Best-loved for lunch break picnics, London’s parks provide the ideal summertime escape for sun-starved office workers. But while we’re lolling around tucking into offerings from Itsu, we remain blissfully unaware of the vast array of sustenance sprouting up all around us. Intrigued by the current vogue for wild ingredients, I jumped on the foraging bandwagon and headed to Clissold Park to see what I could rustle up for my own lacklustre lunches.
Inspired by the likes of Hugh Fearnley-Whittingstall, foraging has recently witnessed a surge in popularity as restaurants seek out ever wilder ingredients to tempt the jaded palettes of their discerning diners.
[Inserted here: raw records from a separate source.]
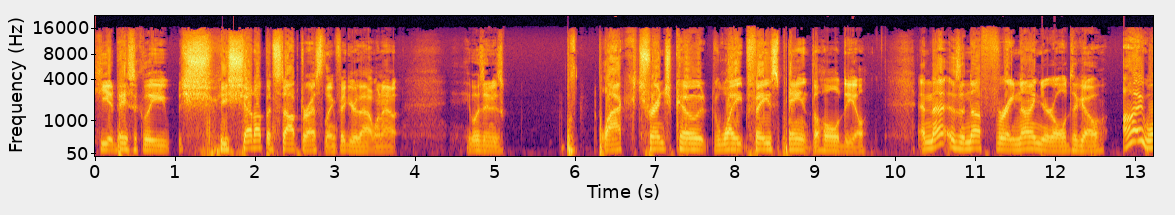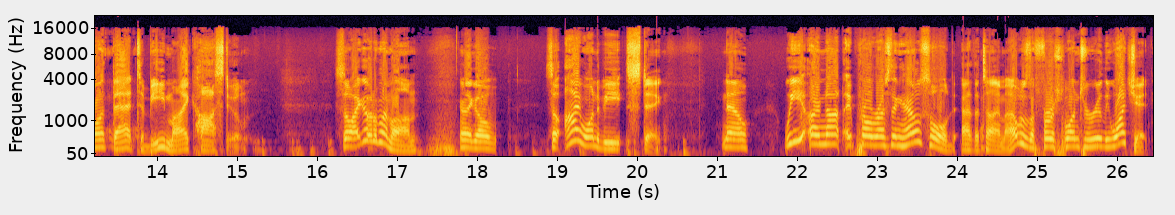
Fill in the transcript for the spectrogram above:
he had basically sh- he shut up and stopped wrestling. Figure that one out. He was in his black trench coat, white face paint, the whole deal. And that is enough for a nine year old to go, I want that to be my costume. So I go to my mom and I go, So I want to be Sting. Now, we are not a pro wrestling household at the time. I was the first one to really watch it.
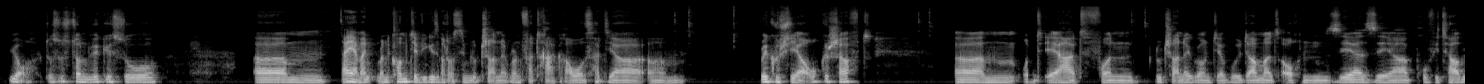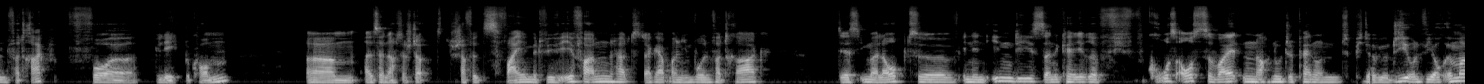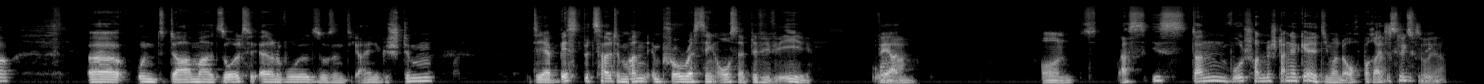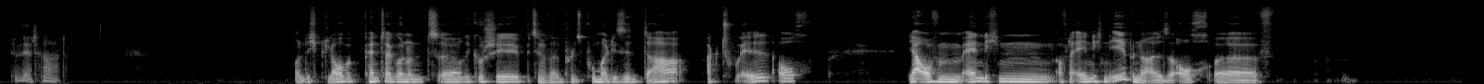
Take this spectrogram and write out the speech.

While a tramp through the River Cottage hinterland of Dorset would seem entirely feasible, how would high-rise Hackney fare?
Greeted by a sea of churned up turf and bare branches clawing the air, Clissold Park seemed an unpromising start for my first taste of urban foraging. Trudging with trepidation, I join our hardy group for our winter salads tour on a bitterly cold Sunday morning.
Guided by our charismatic leader John, we waste no time in getting down and dirty among the dandelions, much to the bemusement of the park’s many wandering dogs. With over two hundred species of edible plants in the UK, there’s an amazing array of plant life that we’ve apparently shunned for years. John explains that this is mainly due to our preference for sweet flavours over the healthier bitter tastes which are rife among many of the plants that we’ll be trying today.
Positive identification is crucial as many species are deadly and we’re taught that if in doubt, to taste test one leaf the night before using it. Our first find is the seemingly innocuous cow parsley which turns out to be a member of the notorious carrot family. We take note careful note of its distinguishing features to avoid munching mistakenly on poisonous hemlock, which fortunately is not in season. Asked to describe the taste of cow parsley, our accounts vary widely from carrotts to liquorice to aniseed highlighting the individual nature of our sense of taste.
Moving on, our next discovery is feverfew. Best known for its medicinal properties, today it’s widely used for migraine relief and was formerly a tincture for skin ailments including insect bites. It can also now be used in salads or brewed for tea provided you can withstand its bitter taste.
Continuing the medicinal theme, we stumble across some wood avens. A wallflower of the edible plant scene, wood avens have been sadly relegated to nature’s neglected spice rack. Closely related to cloves, wood avens are loaded with tingling antiseptic properties, which as we soon discover, pack one hell of a punch in an Elderberry cordial. Concocted with cloves, wood avens, sugar and elderberries, the bright red liquid is bursting with anti-oxidants making it the ultimate anti-viral winter shot.
My find of the day is the Ox eye daisy which has a clean and refreshing chamomile taste and can be used to spruce up salads, desserts or if the notion takes you can even be tempura battered.
Equally as aromatic is the dowdy mudwort which packs a surprising punch with its strong Rosemary overtones. Perfect in roast lamb, the versatile plant is also a powerful flavour enhancer for soups. Even more remarkable is mudwort’s reputed ability to stimulate lucid dreaming when packed into a pillow. Could this mean an end to stressful work-related dreams?
But the undisputed highlight of the visit is John’s home-brewed Beech leaf Noyau. Concocted from Beech leaves, gin, brandy, water and sugar, the nutty, warming brew swiftly warms the cockles and proves just the tonic we need to fend off North London’s arctic winds.
Having only scratched the surface of the park’s bounty on this whirlwind foraging tour, I leave with a new-found respect for our parks’ abundant vegetation. Whether I’d be willing to swap Itsu chicken noodles for a wood aven and cow parsley salad remains to be seen but I’m definitely up for brewing a glass of two of Beech Leaf Noyau this spring.
For more information on London Foraging trips, visit: www.foragelondon.co.uk